Posted by Ann Levine | April 6, 2009
Just as I was composing great material for a post about the benefits of obtaining a joint JD/MBA degree, the Legal Authority blog beat me to it and posted a great one.
I’ll just add to it by posting some remarks from two people I interviewed on the subject, Lisa Cummings, President of the International Association of MBAs and author of The MBA Blog and Dean Beck Taylor of Samford University Brock School of Business.
Lisa Cummings wrote the following assessment of the benefits of obtaining and MBA and provided advice for those considering the degree: For some business enthusiasts, it’s tough to decide whether to pursue a JD or an MBA. Both provide an obvious depth of business acumen. Having earned my MBA, the advice I offer is to have three to five years of work experience before starting an MBA program. If you enroll right after undergraduate work, courses feel purely academic with little to stick to. I am a fan of Executive MBA programs for that reason. They allow you to apply the concepts immediately in your workplace.
Three Benefits Unique to an MBA Degree
- Credibility for The Executive Suite. Of course, you can earn a c-level post without an MBA. Still, it’s a price to entry for many jobs. Having MBA credentials removes roadblocks at companies that highly value the degree.
- Business Contacts. We all have a specialty. Whether it is accounting, finance, marketing, operations, law, or HR, we can get stuck with a narrow network of colleagues. MBA programs help us develop deep working relationships with colleagues across all disciplines. Building a rich business network pays big dividends throughout your career if you nurture it.
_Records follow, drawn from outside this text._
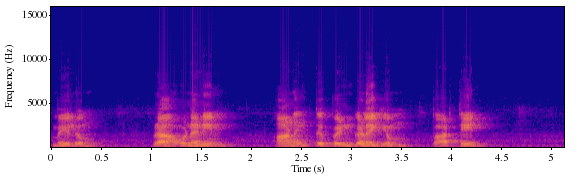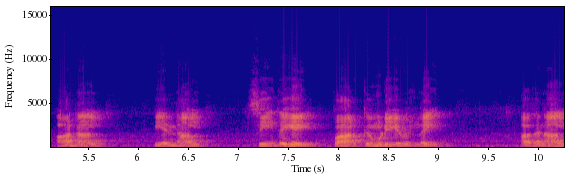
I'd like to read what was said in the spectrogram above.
மேலும் ராவணனின் அனைத்து பெண்களையும் பார்த்தேன். ஆனால் என்னால் சீதையை பார்க்க முடியவில்லை. அதனால்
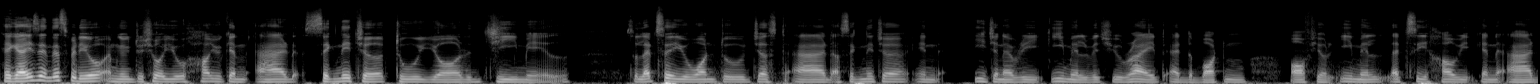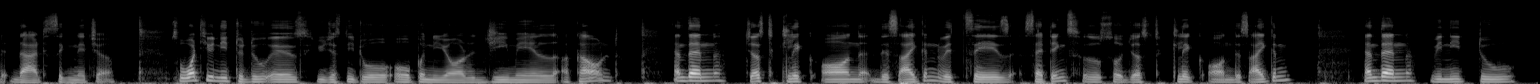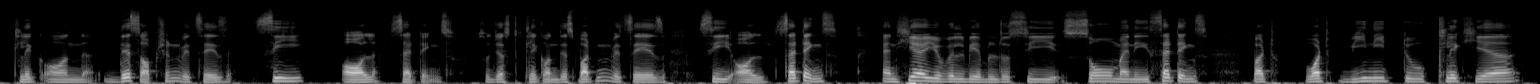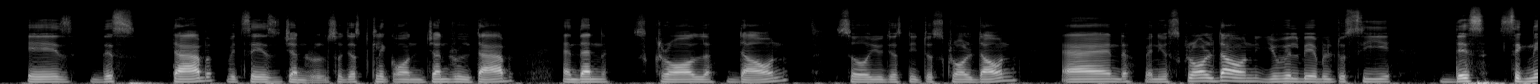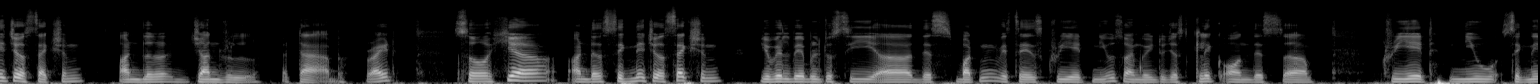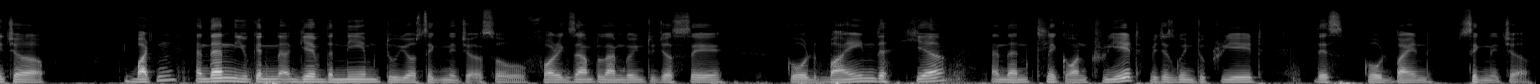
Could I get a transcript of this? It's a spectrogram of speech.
Hey guys, in this video, I'm going to show you how you can add signature to your Gmail. So let's say you want to just add a signature in each and every email which you write at the bottom of your email. Let's see how we can add that signature. So what you need to do is you just need to open your Gmail account and then just click on this icon which says settings. So, so just click on this icon and then we need to click on this option which says see all settings. So just click on this button which says see all settings. And here you will be able to see so many settings. But what we need to click here is this tab which says general. So just click on general tab and then scroll down. So you just need to scroll down and when you scroll down you will be able to see this signature section under general tab right? So here under signature section you will be able to see uh, this button which says create new. So i'm going to just click on this uh, create new signature button. And then you can uh, give the name to your signature. So for example i'm going to just say codebind here and then click on create which is going to create this codebind signature.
- Mobility and Access to Jobs. Most large companies have a University Relations (UR) department inside of their recruiting group. MBA graduates are targeted by these University Relations recruiters for leadership track roles. UR job fairs and recruiting events make it easier to land a new career. Having an MBA also gives you mobility because employers view the breadth of knowledge as transferable to other disciplines. In short, you’re viewed as a business generalist rather than a narrow specialist.
Three Things You Won’t Get With an MBA
- Interpersonal Prowess. Many hiring and firing decisions are based on behaviors that are not taught in business school. Few MBA programs focus on influencing and communication skills.
- Fast ROI. If your two year MBA program costs $50,000 and you’re leaving a $75,000 job to go to school full time, you just ‘paid’ $200,000 for the MBA. If you return to an $80,000 job, it takes a lot of years to break even financially. For most MBAs, the financial reward portion is a long term play.
- Doctoral Level Stature. No MBA can call herself a ‘doctor’ on her business cards. If you like the ring of that term, or if you want a career in academia, the JD may be a better route for you.
Below are the contents of my interview with Beck A. Taylor, Ph.D., Dean & Professor of Economics, Brock School of Business, Samford University Between the J.D. and the MBA, would you say one degree was more marketable than the other? In what way?
The demand for a lot of professional positions is down significantly because of the current economic recession. Law firms and corporations are curtailing hiring right now, so it is not a great time to come out of school with either degree. That said, most MBA programs are 2-3 years long, and JD programs are 3 years, so by that time, hopefully we will be out of this mess.
2. What are the benefits of a JD/MBA joint degree and why did Samford feel it’s an important addition to the university’s curriculum?
Business knowledge and skills are important to today’s lawyer, especially in the area of corporate law, and legal knowledge is important to many business managers. The two degrees complement one another very well. Additionally, lawyers who expect to be in practice for themselves one day will need solid business skills to run their organizations. Samford University decided to marry two great schools, Cumberland and Brock, to offer the joint JD-MBA for precisely those reasons.
3. Are there benefits to obtaining one degree and then the other versus a joint degree program?
How long do you want to be a student? Once you’ve committed to taking the plunge and spending 3 years out of the job market, you might as well get both degrees. At Samford, an industrious student can obtain the joint degree in 3 years, the same amount of time it would take to finish a basic law school curriculum. Students can accomplish this because of some creative scheduling and the sharing of some courses between the two programs.
4. What kind of students will benefit in the marketplace with both degrees? What careers will these students be likely to pursue?
Corporate lawyers or those who decide to open their own practices benefit greatly from the joint degree. Business students with law degrees can pursue any career of interest.
I welcome additional information, comments, and links about the benefits/detriments of obtaining a joint JD/MBA.
Categories: Picking Law Schools